The November edition of the Schroders Credit Lens highlights that corporate bond yields moved higher in most major markets, with US investment grade (IG) touching their highest level this tightening cycle, reflecting both wider spreads and a steeper US treasury curve.
Links to all three versions of the Credit Lens are provided below and at the bottom of the page.
*We also now publish a separate EUR version specifically for Insurance Company Investors.
Spreads widened in October alongside general weaker sentiment in markets, amid growing expectations of higher-for-longer interest rates. Corporate bond yields moved higher in most major markets, with US investment grade (IG) touching their highest level this tightening cycle, reflecting both wider spreads and a steeper US treasury curve
As well as higher yields, duration has shortened. Low issuance in the past two years means that high-yield (HY) duration is the lowest for two decades. Higher yields and lower duration mean that investors can absorb a larger rise in yields before they would be left nursing losses.
The credit rating migration picture is mixed.
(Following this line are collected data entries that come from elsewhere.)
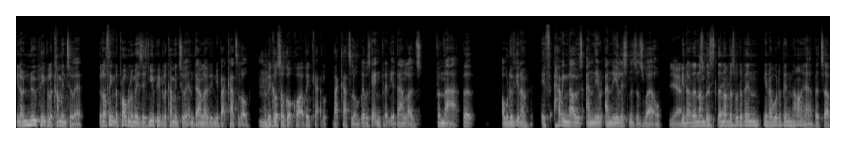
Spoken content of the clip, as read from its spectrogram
you know new people are coming to it. But I think the problem is is new people are coming to it and downloading your back catalogue. Mm. And because I've got quite a big cat- back catalogue, there was getting plenty of downloads from that. But I would have, you know, if having those and the and the listeners as well, yeah. you know the numbers the numbers would have been you know would have been higher but uh,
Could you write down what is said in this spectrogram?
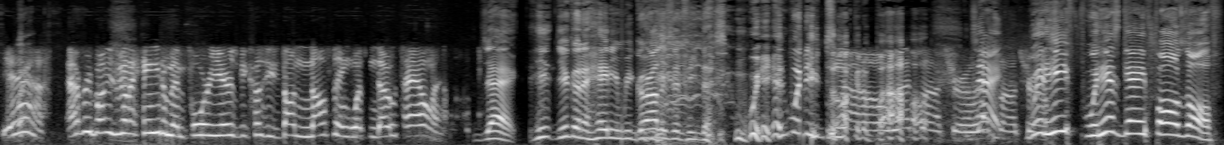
Yeah, everybody's going to hate him in four years because he's done nothing with no talent. Jack, he, you're gonna hate him regardless if he doesn't win. What are you talking No, about? that's not true. Jack, That's not true. when he when his game falls off,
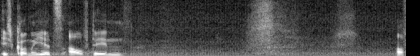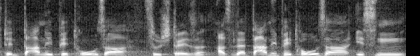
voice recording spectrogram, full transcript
ich komme jetzt auf den, auf den Dani Petrosa zu stressen. Also der Dani Petrosa ist ein,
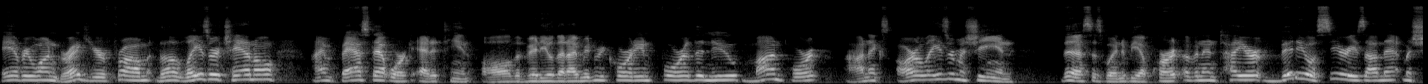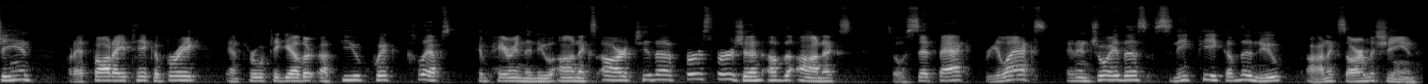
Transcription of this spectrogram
Hey everyone, Greg here from the Laser Channel. I'm fast at work editing all the video that I've been recording for the new Monport Onyx R laser machine. This is going to be a part of an entire video series on that machine, but I thought I'd take a break and throw together a few quick clips comparing the new Onyx R to the first version of the Onyx. So sit back, relax, and enjoy this sneak peek of the new Onyx R machine.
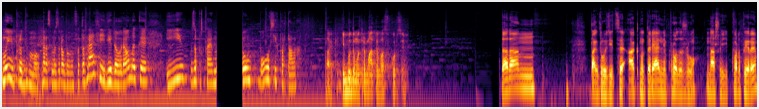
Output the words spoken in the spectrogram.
Ми її продамо. Зараз ми зробимо фотографії, відеоролики і запускаємо по всіх порталах. Так, і будемо тримати вас в курсі. Та-дан! Так, друзі, це акт нотаріальний продажу нашої квартири.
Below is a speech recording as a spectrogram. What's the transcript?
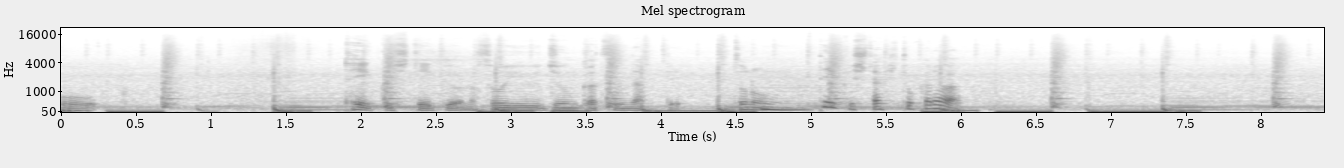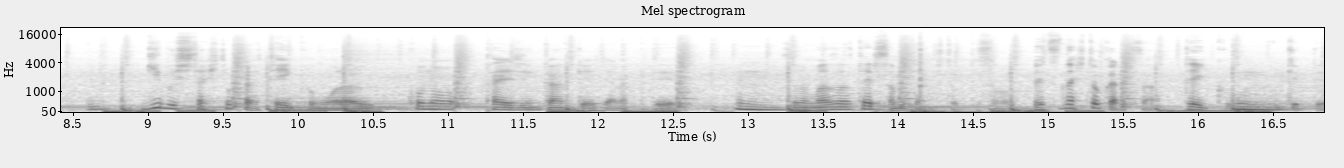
こうテイクしていくようなそういう潤滑になってその、うん。テイクした人からギブした人からテイクをもらうこの対人関係じゃなくてうん。そのマザー・テレサみたいな人ってその別な人からさテイクを受けて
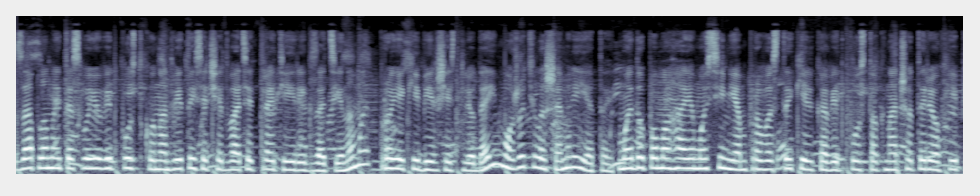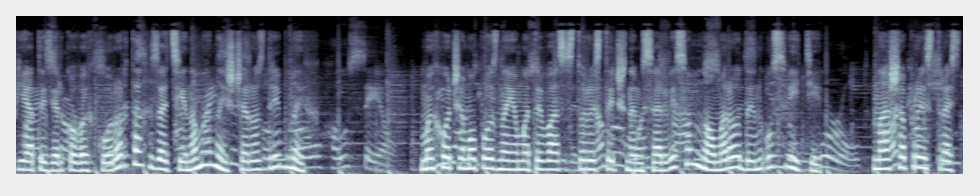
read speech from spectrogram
Заплануйте свою відпустку на 2023 рік за цінами, про які більшість людей можуть лише мріяти. Ми допомагаємо сім'ям провести кілька відпусток на 4 і 5 зіркових курортах за цінами нижче роздрібних. Ми хочемо познайомити вас з туристичним сервісом номер один у світі. Наша пристрасть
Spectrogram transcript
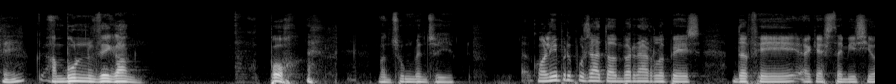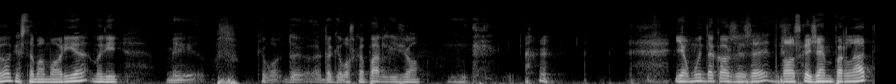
Sí. amb un vegan. Por, me'n surt ben seguit. Quan li he proposat al Bernard López de fer aquesta emissió, aquesta memòria, m'ha dit "Bé, que vo- de, de què vols que parli jo? hi ha un munt de coses eh, de les que ja hem parlat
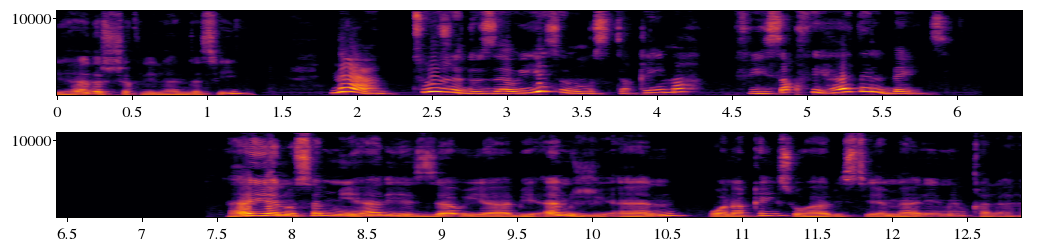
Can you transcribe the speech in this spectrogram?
في هذا الشكل الهندسي؟ نعم توجد زاوية مستقيمة في سقف هذا البيت. هيا نسمي هذه الزاوية ب MGN ونقيسها باستعمال المنقلة.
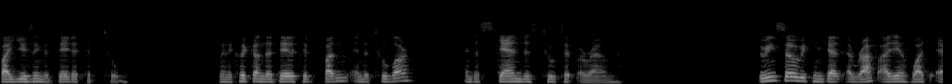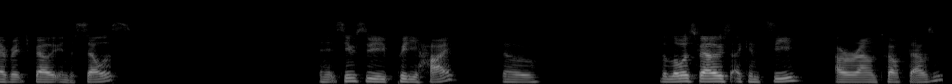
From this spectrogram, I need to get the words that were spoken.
by using the data tip tool. I'm going to click on the data tip button in the toolbar and just scan this tooltip around. Doing so, we can get a rough idea of what the average value in the cell is. And it seems to be pretty high. So the lowest values I can see are around 12,000.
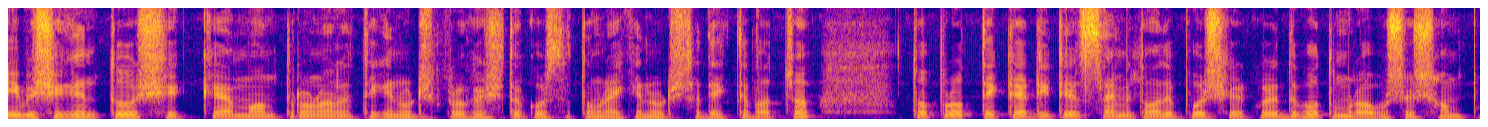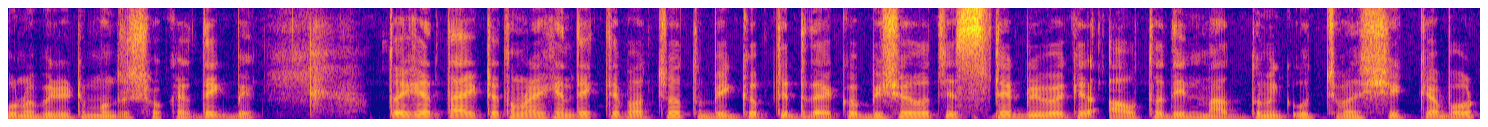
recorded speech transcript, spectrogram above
এই বিষয়ে কিন্তু শিক্ষা মন্ত্রণালয় থেকে নোটিশ প্রকাশিত করছে, তোমরা এখানে নোটিশটা দেখতে পাচ্ছ। তো প্রত্যেকটা ডিটেলস আমি তোমাদের পরিষ্কার করে দেবো, তোমরা অবশ্যই সম্পূর্ণ ভিডিওটি মঞ্জুর সরকার দেখবে। তো এখানে তারিখটা তোমরা এখানে দেখতে পাচ্ছ। তো বিজ্ঞপ্তিটা দেখো, বিষয় হচ্ছে সিলেট বিভাগের আওতাধীন মাধ্যমিক উচ্চ শিক্ষা বোর্ড,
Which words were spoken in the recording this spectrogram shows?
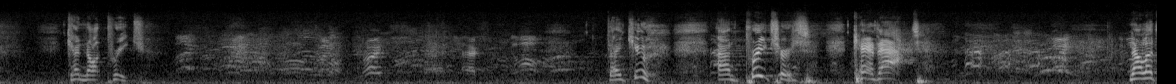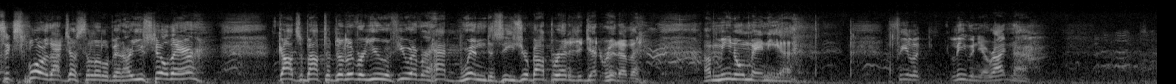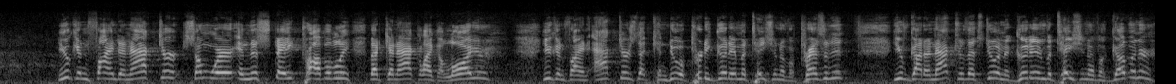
cannot preach. Thank you. And preachers can't act. Now let's explore that just a little bit. Are you still there? God's about to deliver you. If you ever had wind disease, you're about ready to get rid of it. Anemomania. Feel it leaving you right now. You can find an actor somewhere in this state, probably, that can act like a lawyer. You can find actors that can do a pretty good imitation of a president. You've got an actor that's doing a good imitation of a governor.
In HY, net downgrades have been outpacing upgrades over the last year but this trend appears to be fading. By contrast, ‘rising stars’ have been outpacing ‘fallen angels’, with stronger HY issuers being upgraded to IG at a faster rate than weaker IG issuers are downgraded to HY.
US high-yield default rates have continued to gradually move higher, extending the trend seen over the past year. The Euro high-yield default rate has also risen from low levels in recent months. Elevated distress ratios in both markets indicate that defaults could continue to increase.
US HY issuance is above the very low 2022 levels but remains subdued, with very little coming from highest risk borrowers rated CCC. This contrasts with elevated refinancing requirements in the coming years.
Overall corporate fundamentals weakened slightly in Q2, with higher interest rates starting to have an impact. Earnings growth continued to slow but leverage remained broadly stable.
Background on the Schroders Credit Lens:
The Schroders Credit Lens is a comprehensive monthly overview of the global credit market.
It is packed full of data and insights on dollar, euro and sterling investment grade and high yield bonds, and on hard currency, local currency and corporate emerging market debt.
Importantly, as well as assessing each area individually, the Schroders Credit Lens also shows how they compare with each other, in terms of relative attractiveness. This is likely to be of particular interest to those involved in making, or advising on, asset allocation decisions.
The corporate credit section (investment grade and high yield bonds) includes a deep dive into valuations, fundamentals and technicals.
Many investors hedge currency risk when investing in overseas bond markets and hedged yield levels vary significantly depending on your domestic currency. As a result, we have produced three versions of the pack, one each from the perspective of a sterling, dollar and euro based investor.
We hope you find this publication useful and welcome all feedback.